Stored data:
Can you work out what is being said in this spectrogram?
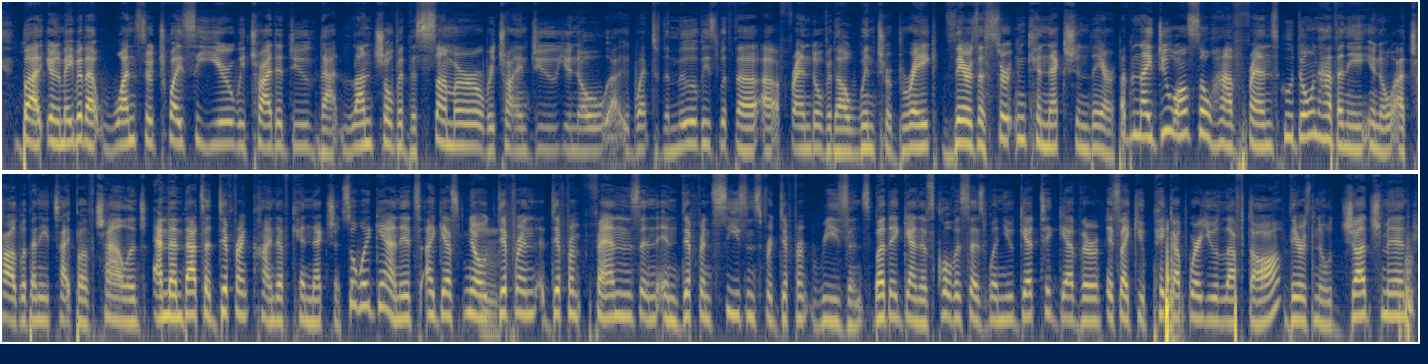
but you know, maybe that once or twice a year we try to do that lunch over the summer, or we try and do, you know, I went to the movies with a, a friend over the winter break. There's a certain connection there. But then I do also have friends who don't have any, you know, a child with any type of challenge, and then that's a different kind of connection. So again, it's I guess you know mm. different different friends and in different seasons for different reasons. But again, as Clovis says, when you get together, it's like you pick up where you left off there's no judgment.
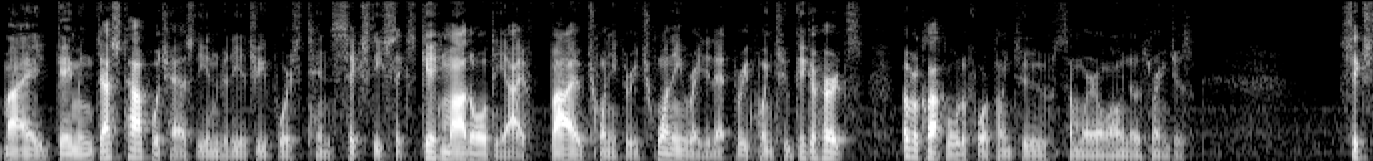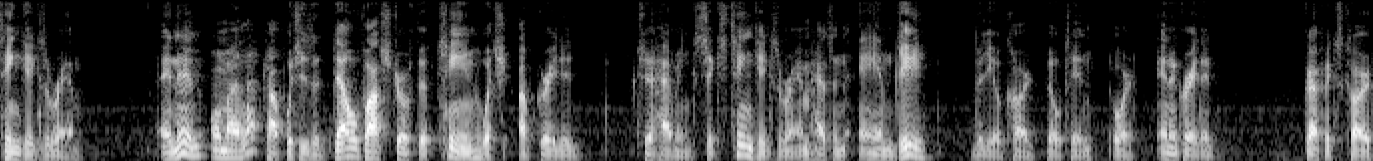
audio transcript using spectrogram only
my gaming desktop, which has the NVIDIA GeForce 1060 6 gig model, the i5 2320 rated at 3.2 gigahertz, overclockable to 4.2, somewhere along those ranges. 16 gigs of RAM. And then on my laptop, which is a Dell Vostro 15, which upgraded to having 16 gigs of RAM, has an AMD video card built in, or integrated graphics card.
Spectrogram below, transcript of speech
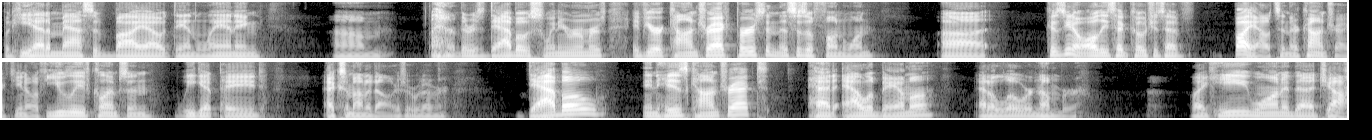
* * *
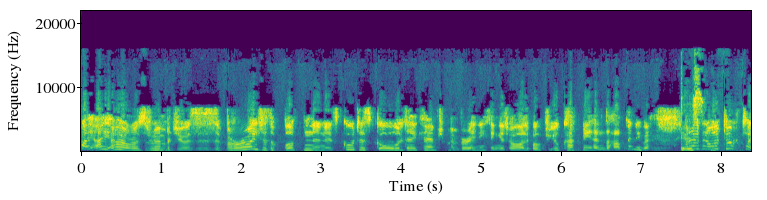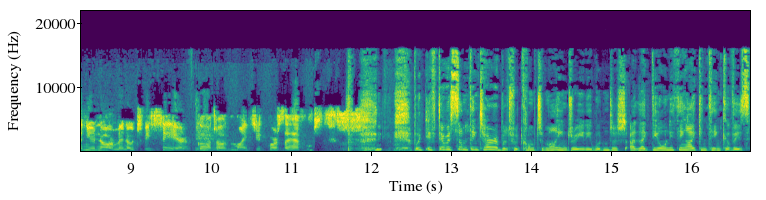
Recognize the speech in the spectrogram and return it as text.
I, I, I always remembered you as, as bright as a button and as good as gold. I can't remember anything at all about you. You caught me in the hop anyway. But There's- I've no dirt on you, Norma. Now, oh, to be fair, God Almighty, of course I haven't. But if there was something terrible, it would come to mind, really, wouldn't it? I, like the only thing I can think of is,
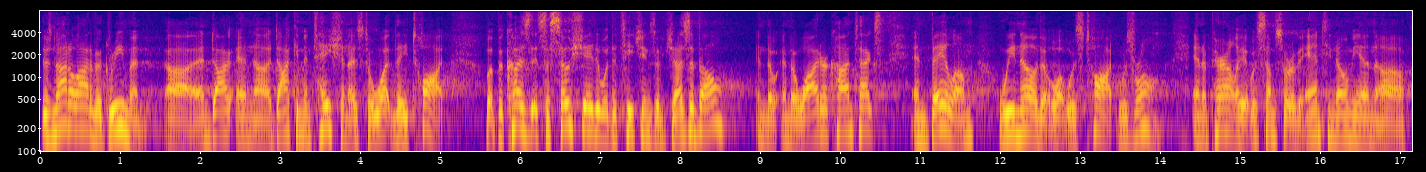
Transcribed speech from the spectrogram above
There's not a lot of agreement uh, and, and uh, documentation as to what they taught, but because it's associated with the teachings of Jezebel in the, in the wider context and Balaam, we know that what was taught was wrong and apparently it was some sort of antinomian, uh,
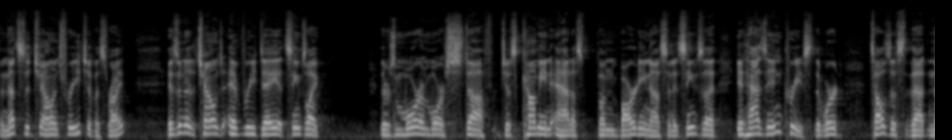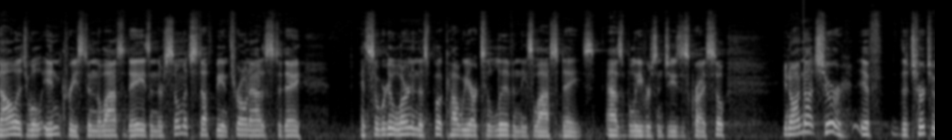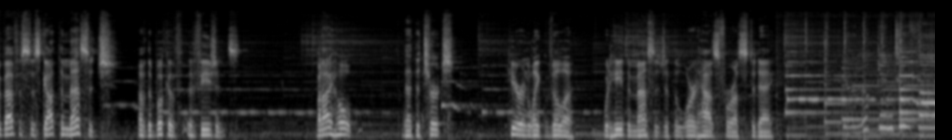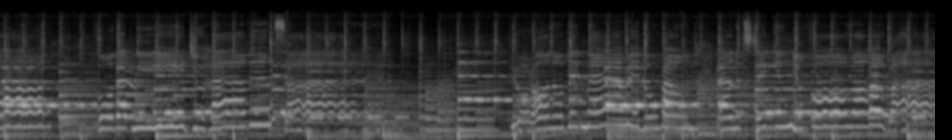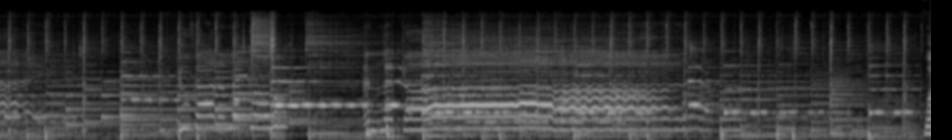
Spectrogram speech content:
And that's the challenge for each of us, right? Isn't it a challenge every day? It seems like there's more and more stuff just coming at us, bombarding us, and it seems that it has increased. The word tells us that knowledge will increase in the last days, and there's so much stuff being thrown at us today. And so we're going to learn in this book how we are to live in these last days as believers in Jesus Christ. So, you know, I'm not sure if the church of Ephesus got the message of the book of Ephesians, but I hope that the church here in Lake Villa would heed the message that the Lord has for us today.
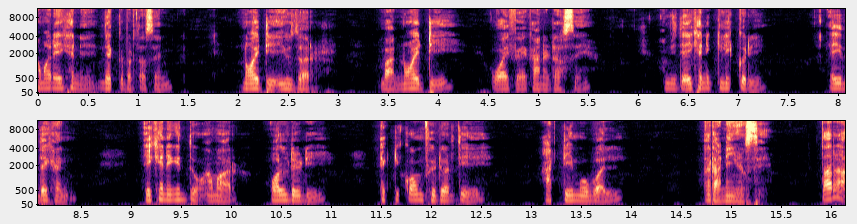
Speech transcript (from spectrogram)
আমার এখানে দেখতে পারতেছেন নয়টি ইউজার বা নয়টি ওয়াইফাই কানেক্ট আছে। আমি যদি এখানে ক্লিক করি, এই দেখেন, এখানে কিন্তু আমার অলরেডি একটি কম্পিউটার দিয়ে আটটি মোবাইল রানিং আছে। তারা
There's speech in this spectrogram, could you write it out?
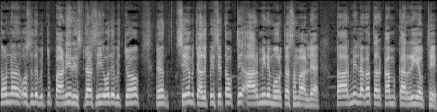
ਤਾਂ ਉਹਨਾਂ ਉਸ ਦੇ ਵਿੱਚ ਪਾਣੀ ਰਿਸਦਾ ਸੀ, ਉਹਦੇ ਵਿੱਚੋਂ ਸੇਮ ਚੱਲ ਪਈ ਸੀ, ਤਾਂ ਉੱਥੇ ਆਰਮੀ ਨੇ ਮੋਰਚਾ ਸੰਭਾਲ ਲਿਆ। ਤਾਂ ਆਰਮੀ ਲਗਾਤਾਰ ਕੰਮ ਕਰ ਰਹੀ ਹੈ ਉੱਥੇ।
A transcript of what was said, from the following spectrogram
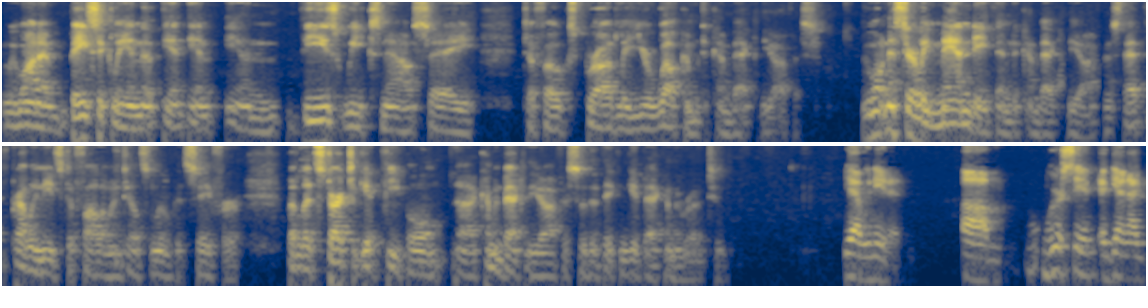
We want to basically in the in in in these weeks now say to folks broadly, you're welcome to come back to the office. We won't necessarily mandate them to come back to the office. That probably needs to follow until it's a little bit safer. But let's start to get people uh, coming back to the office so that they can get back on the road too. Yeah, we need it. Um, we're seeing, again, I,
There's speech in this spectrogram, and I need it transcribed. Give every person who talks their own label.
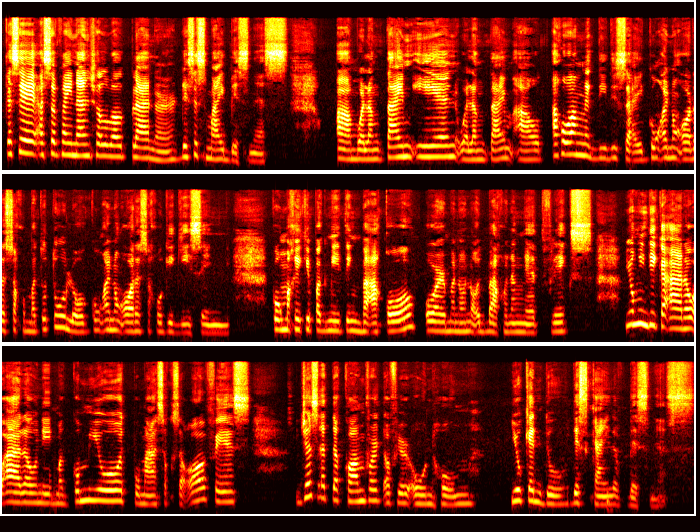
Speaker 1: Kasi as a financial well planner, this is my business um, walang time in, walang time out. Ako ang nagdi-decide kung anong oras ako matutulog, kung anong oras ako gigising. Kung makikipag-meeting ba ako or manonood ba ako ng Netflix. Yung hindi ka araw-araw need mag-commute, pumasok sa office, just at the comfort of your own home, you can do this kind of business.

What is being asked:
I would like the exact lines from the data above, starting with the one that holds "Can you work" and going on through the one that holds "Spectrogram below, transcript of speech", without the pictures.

Task solution:
Can you work out what is being said in this spectrogram?
but you know, maybe that once or twice a year we try to do that lunch over the summer, or we try and do, you know, I went to the movies with a, a friend over the winter break. There's a certain connection there. But then I do also have friends who don't have any, you know, a child with any type of challenge, and then that's a different kind of connection. So again, it's I guess you know mm. different different friends and in different seasons for different reasons. But again, as Clovis says, when you get together, it's like you pick up where you left off there's no judgment.
audio transcript using spectrogram only
my gaming desktop, which has the NVIDIA GeForce 1060 6 gig model, the i5 2320 rated at 3.2 gigahertz, overclockable to 4.2, somewhere along those ranges. 16 gigs of RAM. And then on my laptop, which is a Dell Vostro 15, which upgraded to having 16 gigs of RAM, has an AMD video card built in, or integrated graphics card.
Spectrogram below, transcript of speech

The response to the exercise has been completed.